Putting my own selfish interests aside my advice is simple. If you are single and want to start a company or be part of a startup – move ASAP. If you are married and want to start a company or be a part of a startup – move ASAP. If you are married with kids and want to start a company or be a part of a startup – move ASAP.

If you can’t move (and I would argue you can move) and still want to start a company or be part of a startup you should focus your energy on building a company that can quickly generate profits. Instead of trying to raise capital from investors I would focus on selling services to clients – this will help fund your operations while giving you the validation you need to justify your efforts. Don’t spend a minute comparing your valuation or prospects with a comparable company in the Valley. Don’t make ANY decisions based on what you seeing happening the Valley – those rules don’t apply to you because you chose NOT to live there.

Still not convinced? Need a few reasons WHY you should start your startup in the San Francisco area?

  • Time to funding – the average time to funding in the Valley is between 2-4 weeks. This compressed funding window helps founders get instant feedback on their startup idea. Here in the Dallas area it isn’t uncommon for a founder to spend 6-12 months pitching his idea. In the mobile/internet space your idea can be obsolete in weeks – having to wait months to launch will kill your chances of success.

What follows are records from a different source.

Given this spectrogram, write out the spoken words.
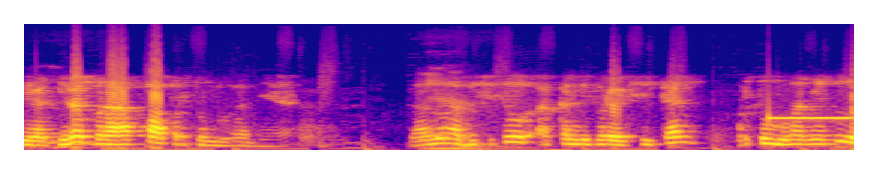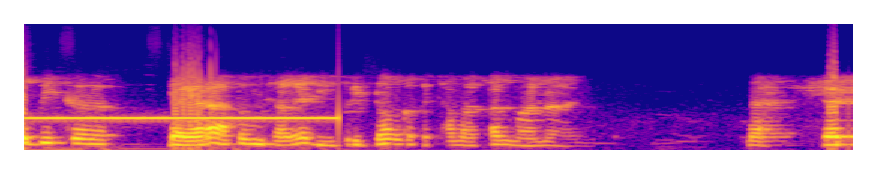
kira-kira berapa pertumbuhannya. Lalu habis itu akan diproyeksikan pertumbuhannya itu lebih ke daerah atau misalnya di breakdown ke kecamatan mana. Nah, dari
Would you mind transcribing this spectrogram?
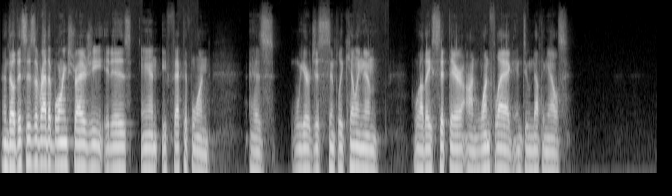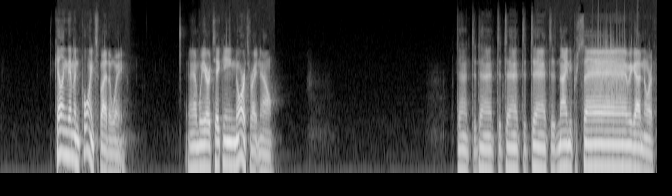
And though this is a rather boring strategy, it is an effective one as we are just simply killing them while they sit there on one flag and do nothing else. Killing them in points, by the way. And we are taking north right now. Dun, dun, dun, dun, dun, dun, dun, 90%. We got north.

  • Experienced co-founders – in the Valley there are lots of co-founders with startup experience. These experienced folks are primed and ready to help you build your startup. They have been there and done that and I can’t stress how important that is early on.
  • Validation from Investors (angels and VCs) – This third party validation is important for a number of reasons. Future employees and investors often leverage the fact that a well known angel has invested in your deal when considering entering into employment or investment agreements with your company. Without this third party validation it is VERY hard to figure out if your startup has a chance.

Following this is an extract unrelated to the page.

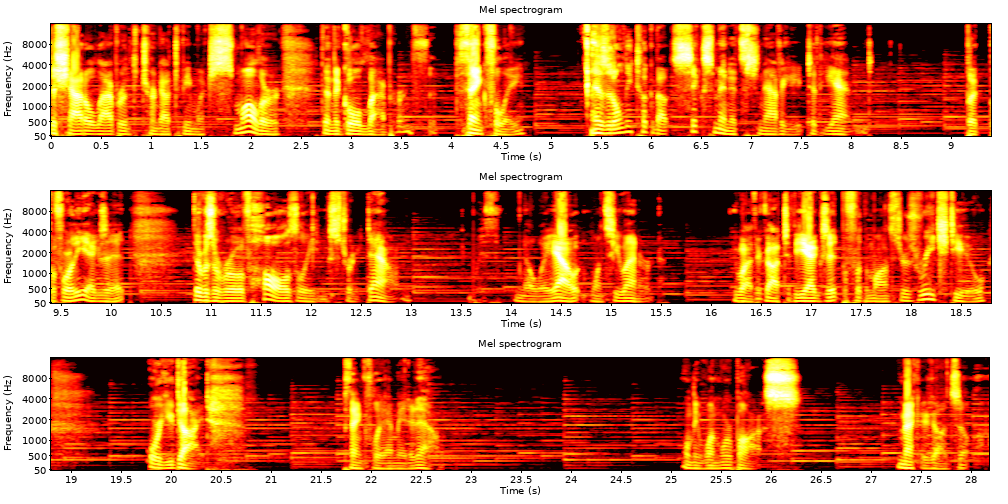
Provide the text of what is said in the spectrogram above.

  • Number of Acquirers - Who is going to buy your company? It is unlikely it will be a company here in Dallas. ALL of the important internet/mobile acquirers are located in the Valley.

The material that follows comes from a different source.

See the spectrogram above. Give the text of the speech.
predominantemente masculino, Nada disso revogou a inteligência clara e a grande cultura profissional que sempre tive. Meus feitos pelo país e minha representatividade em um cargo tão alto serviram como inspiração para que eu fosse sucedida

Don’t get me wrong, I really want Dallas to have a vibrant startup community someday, but it is time to admit that today isn’t that day. Say you are an awesome basketball player and instead of growing up in Dallas (the home of the world champion Mavericks) you grew up in Rome. Your high school basketball coach advised you that you could play professionally, but suggested that you move to the U.S. to play college ball. You don’t take his advice and instead play for the Rome Community College. What do you think your chances of playing in the U.S. are? Pretty low. Sure, you might be the one in a million that is recruited by a pro team, but more likely than not you will never get a chance to play with the best. The best startups are in the Valley – go pro, move…